engines or APU. An optional freon
air conditioning system—about 160
lbs installed—is available in place
of the optional Honeywell RE100
APU—about 250 lbs installed.
Learjet 45’s Honeywell Primus
1000 integrated avionics suite fea-
tures 4 8 x 7-in EFIS displays, full
engine indicating and crew alerting
system with synoptics and an inte-
grated UNS1C flight management
system. The standard Learjet 45
flightdeck also offers Honeywell
Primus 660 weather radar, dual air
data computers and dual fiber optic
attitude heading reference systems.
The aircraft is fully Cat II certified
and RVSM capable.
Popular options for the Learjet 45
include an auxiliary power unit,
dual FMS, TCAS II and EGPWS.
More than half of all Learjet 45 buy-
ers order APUs, Bombardier says.
Purchase price of a Lear 45
include training slots for 2 pilots
and two maintenance technicians.
Warranty coverage is 5 years on the
airframe, avionics and vendor
items, 5 years or 2000 hrs on the
engines and 2 years for paint and
interior furnishings.
DOCs are down
Direct operating costs on the
Learjet 45 now run $849.45 per hr,
according to Franson. A 5-year
Smart Parts program is available at
$54 per hr and the Honeywell
maintenance service plan is avail-
able at $101.69 per hr, per engine.
Recent reductions in maintenance
requirements include an overall
decrease of approximately 20% in
inspection man hours over each
2400-hr primary inspection cycle,
plus a reduction of approximately
40% on 300-hr 12-month inspec-
tions. With these figures in mind,
Bombardier says maintenance
downtime is thus reduced by 2 days
at each 300-hr inspection event.
A potent package
All in all, the Learjet 45 success-
fully combines the best of traditional
Learjet performance with a large
cabin and easy handling character-
istics. I’d like to see more range,
however. Improvements notwith-
standing, the twinjet does not fly
any further than the Learjet 35 it
replaced.
Still, the challenge is understand-
able when one considers today’s
requirements for APUs, large cabin
volume, sophisticated integrated
avionics suites and complex cabin
entertainment systems.
But aside from the challenges of
expanding range, Bombardier’s
improvements to the Learjet 45 are
impressive.
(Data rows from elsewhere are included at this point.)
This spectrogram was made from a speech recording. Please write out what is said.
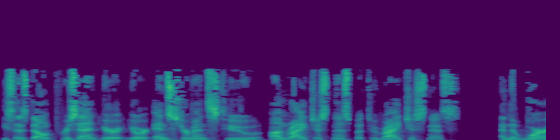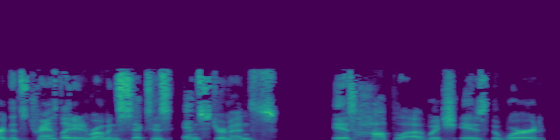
He says, don't present your, your instruments to unrighteousness, but to righteousness. And the word that's translated in Romans 6 is instruments, is hopla, which is the word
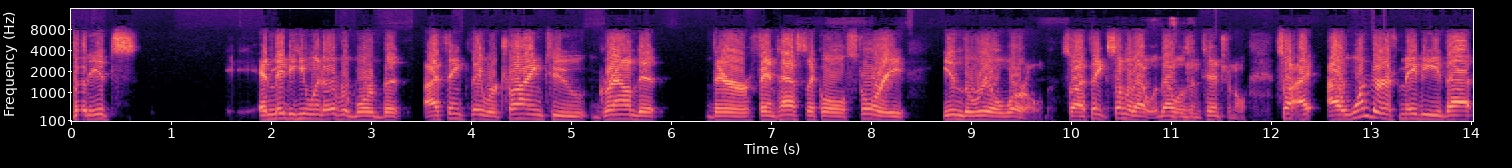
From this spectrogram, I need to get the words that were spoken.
but it's and maybe he went overboard, but I think they were trying to ground it their fantastical story in the real world. So I think some of that that was mm-hmm. intentional. So I I wonder if maybe that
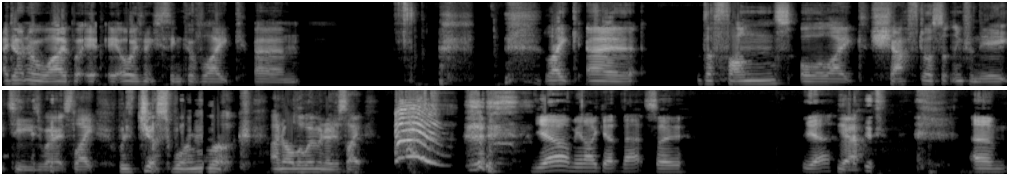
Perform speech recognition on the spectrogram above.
I don't know why, but it, it always makes you think of like um like uh the Fonz or like Shaft or something from the eighties where it's like with just one look and all the women are just like "Ah!" yeah. I mean, I get that. So yeah, Yeah. um,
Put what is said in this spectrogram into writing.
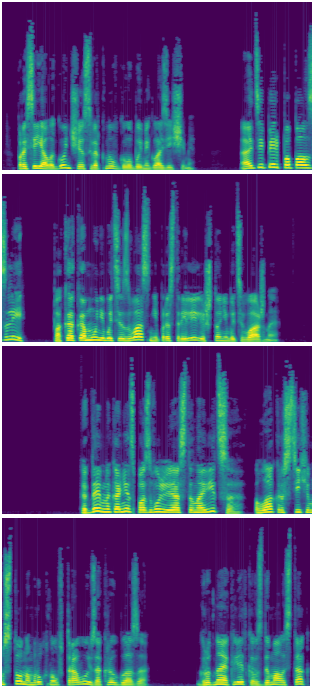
— просияла гончая, сверкнув голубыми глазищами. «А теперь поползли, пока кому-нибудь из вас не прострелили что-нибудь важное». Когда им, наконец, позволили остановиться, Лакр с тихим стоном рухнул в траву и закрыл глаза. Грудная клетка вздымалась так,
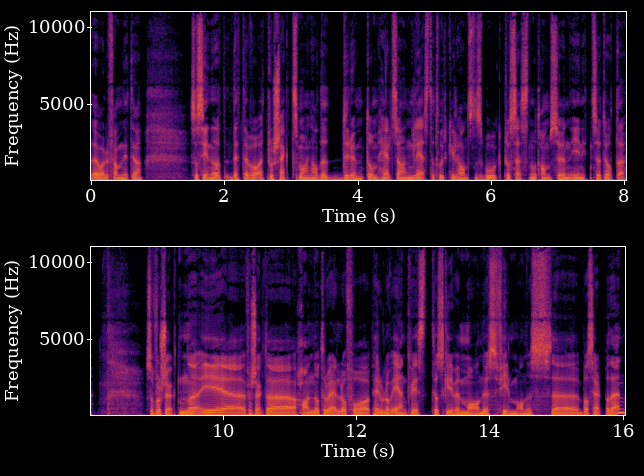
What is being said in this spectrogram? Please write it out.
det var vel 95, ja. Så sier han at dette var et prosjekt som han hadde drømt om helt siden han leste Torkil Hansens bok 'Prosessen mot Hamsun' i 1978. Så forsøkte han, i, forsøkte han og Troell å få Per-Olof Enquist til å skrive manus, filmmanus eh, basert på den.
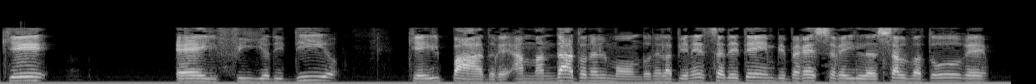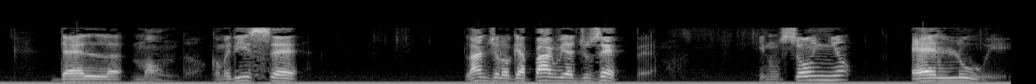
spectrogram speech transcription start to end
che è il figlio di Dio, che il Padre ha mandato nel mondo nella pienezza dei tempi per essere il Salvatore del mondo. Come disse l'angelo che apparve a Giuseppe in un sogno, è lui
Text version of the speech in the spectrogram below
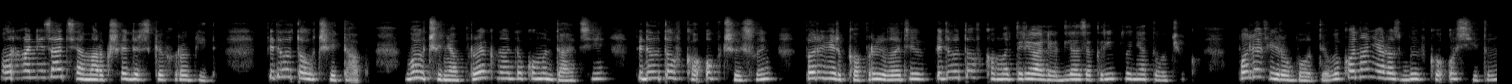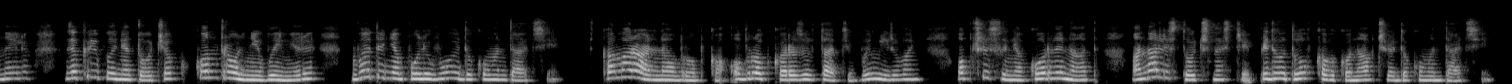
Організація маркшейдерських робіт, підготовчий етап, вивчення проєктної документації, підготовка обчислень, перевірка приладів, підготовка матеріалів для закріплення точок, польові роботи, виконання розбивки осі тунелю, закріплення точок, контрольні виміри, ведення польової документації. Камеральна обробка, обробка результатів вимірювань, обчислення координат, аналіз точності, підготовка виконавчої документації.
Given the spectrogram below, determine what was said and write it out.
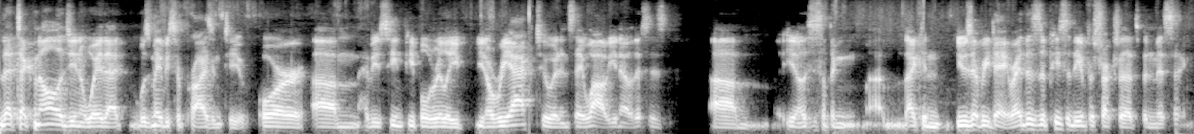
that technology in a way that was maybe surprising to you, or um, have you seen people really, you know, react to it and say, "Wow, you know, this is, um, you know, this is something um, I can use every day." Right? This is a piece of the infrastructure that's been missing.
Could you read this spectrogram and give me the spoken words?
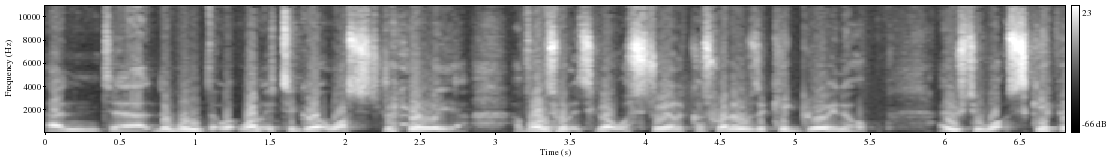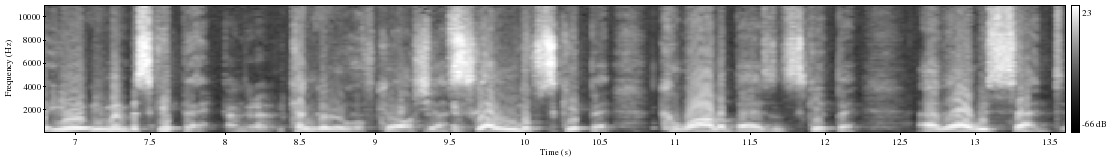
and uh, the one that wanted to go to Australia, I've always wanted to go to Australia because when I was a kid growing up, I used to watch Skipper. You, you remember Skipper? Kangaroo. Kangaroo, of course, yes. I love Skipper. Koala bears and Skippy. And I always said,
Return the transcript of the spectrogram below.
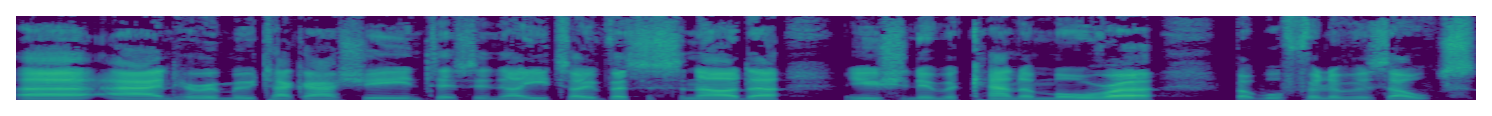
Uh, and Hiromu Takahashi and Tetsuya Naito versus Sanada and Yoshinori Kanemaru. But we'll fill the results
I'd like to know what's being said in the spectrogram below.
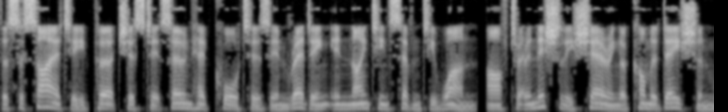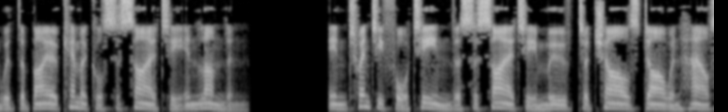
The Society purchased its own headquarters in Reading in 1971, after initially sharing accommodation with the Biochemical Society in London. In 2014 the Society moved to Charles Darwin House,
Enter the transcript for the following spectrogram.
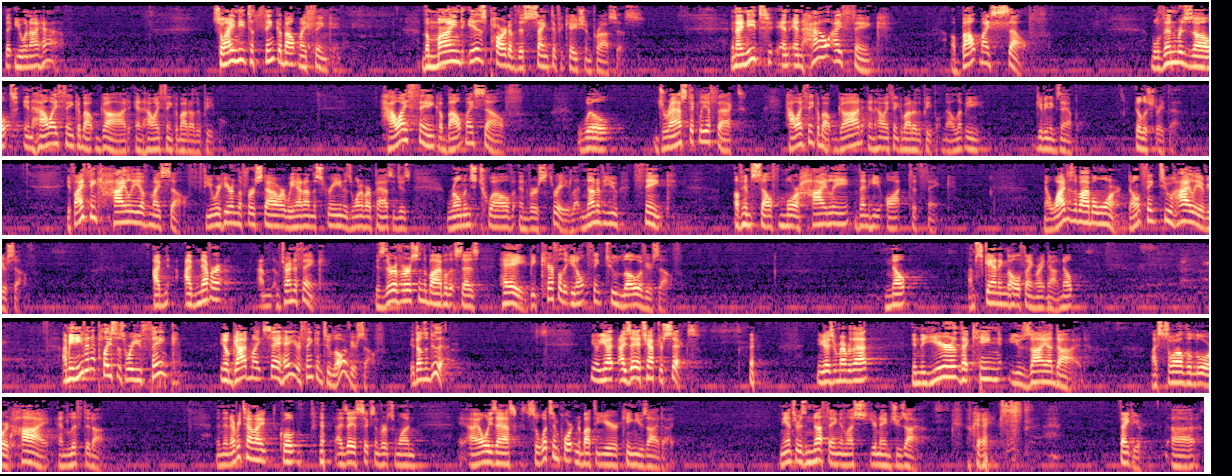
that you and I have. So I need to think about my thinking. The mind is part of this sanctification process. And I need to, and, and how I think about myself will then result in how I think about God and how I think about other people. How I think about myself will drastically affect how I think about God and how I think about other people. Now let me give you an example. Illustrate that. If I think highly of myself, if you were here in the first hour, we had on the screen as one of our passages Romans 12 and verse 3. Let none of you think of himself more highly than he ought to think. Now, why does the Bible warn? Don't think too highly of yourself. I've, I've never, I'm, I'm trying to think. Is there a verse in the Bible that says, hey, be careful that you don't think too low of yourself? Nope. I'm scanning the whole thing right now. Nope. I mean, even at places where you think, you know, God might say, hey, you're thinking too low of yourself. It doesn't do that. You know, you got Isaiah chapter 6. you guys remember that? In the year that King Uzziah died, I saw the Lord high and lifted up. And then every time I quote Isaiah 6 and verse 1, I always ask, so what's important about the year King Uzziah died? And the answer is nothing unless your name's Uzziah. Okay? Thank you. Uh,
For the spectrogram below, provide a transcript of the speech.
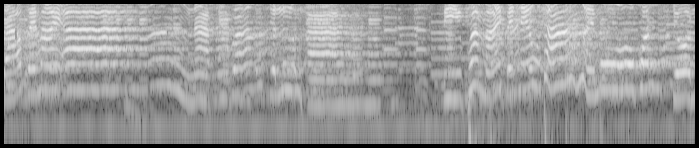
สาวไปไม่อ้างหนักอยู่บ้างจะลืมอ่านตีความหมายเป็นแนวทางให้หมูคนจน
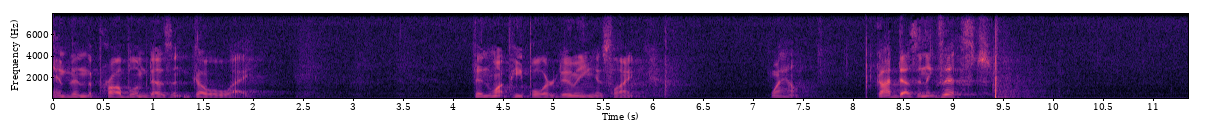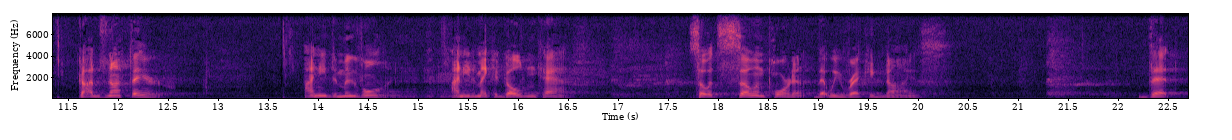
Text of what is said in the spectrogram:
and then the problem doesn't go away. Then what people are doing is like, wow, God doesn't exist. God's not there. I need to move on. I need to make a golden calf. So it's so important that we recognize that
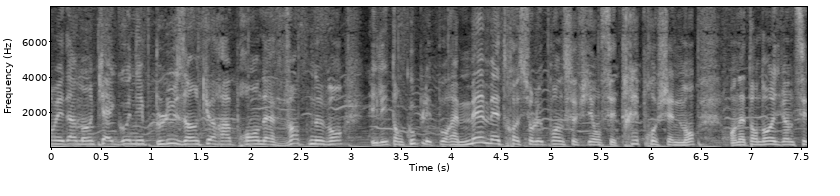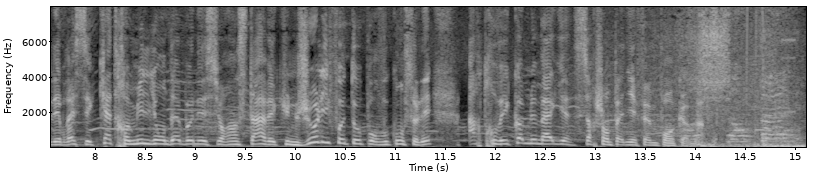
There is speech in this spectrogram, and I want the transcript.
Mesdames, hein, Kaigo n'est plus un cœur à prendre à 29 ans. Il est en couple et pourrait même être sur le point de se fiancer très prochainement. En attendant, il vient de célébrer ses 4 millions d'abonnés sur Insta avec une jolie photo pour vous consoler. À retrouver comme le mag sur champagnefm.com. Champagne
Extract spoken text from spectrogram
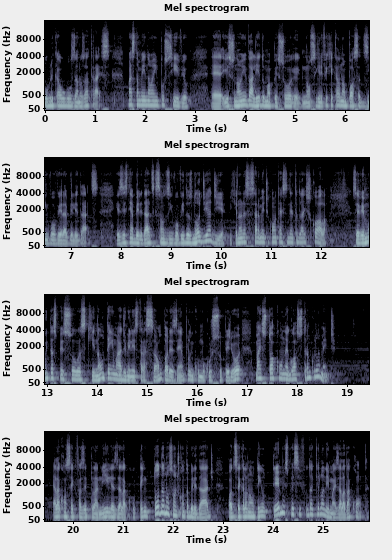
pública alguns anos atrás. Mas também não é impossível. É, isso não invalida uma pessoa, não significa que ela não possa desenvolver habilidades. Existem habilidades que são desenvolvidas no dia a dia e que não necessariamente acontecem dentro da escola. Você vê muitas pessoas que não têm uma administração, por exemplo, como curso superior, mas tocam o negócio tranquilamente. Ela consegue fazer planilhas, ela tem toda a noção de contabilidade. Pode ser que ela não tenha o termo específico daquilo ali, mas ela dá conta.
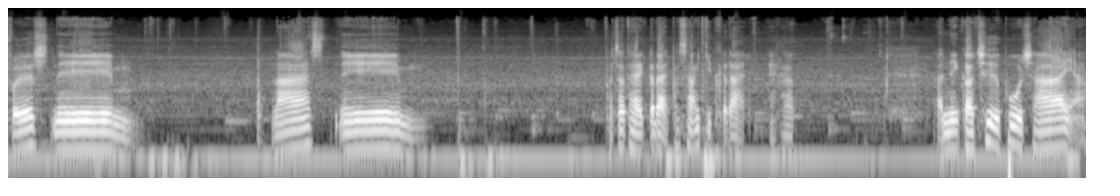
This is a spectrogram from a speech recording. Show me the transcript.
first name last name ภาษาไทยก็ได้ ภาษาอังกฤษก็ได้นะครับ อันนี้ก็ชื่อผู้ใช้อะ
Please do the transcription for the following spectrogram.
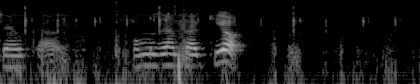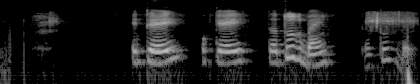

As long as you don’t
PROFESSIONAL PILOT / August 2002 105
Learjet 45 specifications
Price
Basic equipped ($ mil US) $9.84
Powerplants (2) Honeywell
TFE731-20
Thrust at takeoff 3,500 lbs
Dimensions
Wingspan (ft) 47.78
External length 57.60
External height 14.13
Internal cabin length 19.75
Cabin max width 5.12
Internal cabin height 4.92
Baggage (cu ft) 65
Total volume 410
Normal seating, crew/pax 2/9
Weights and loading
MTOW (lbs) 21,500
Zero fuel weight 16,000
Basic operating weight 13,695
Max payload 2,367
payload full fuel (lbs) 1,954
Max fuel load (lbs) 6,062
Performance
Balanced field length
(SL, ISA, MGTOW) (ft) 4,350
Landing distance (SL)
@max landing weight (ft) 2,660
Max operating altitude (ft) 51,000
Pressurization dif PSI 9.4
Max range, IFR, ISA (nm) 2,102
High-speed cruise (kts) 464
Normal cruise speed 457
Figures supplied by Bombardier
(L) The Learjet 45’s Honeywell Primus 1000 integrated panel includes four 8 x 7-in EFIS displays, a Universal UNS1C FMS and a Honeywell
Primus 600 weather radar. Aircraft are delivered RVSM capable. Other options include a second Universal FMS, Honeywell EGPWS and TCAS II.
(R) A double club passenger configuration is the aircraft’s most popular seating arrangement.
Clay Lacy, founder
of Clay Lacy
Aviation at VNY
(Van Nuys CA), is
a highly-experi-
enced pilot who
has been perform-
ing flightchecks
and writing for
Professional Pilot since May 1997.
live on either coast you’re likely to
have nonstop capabilities with full
passengers anywhere in the conti-
nental US. Range and payload are
the best in its class, operating costs
are low and the aircraft is easy to
fly. I think Bill Lear would have
been proud of what Bombardier
has done with the model 45.
106 PROFESSIONAL PILOT / August 2002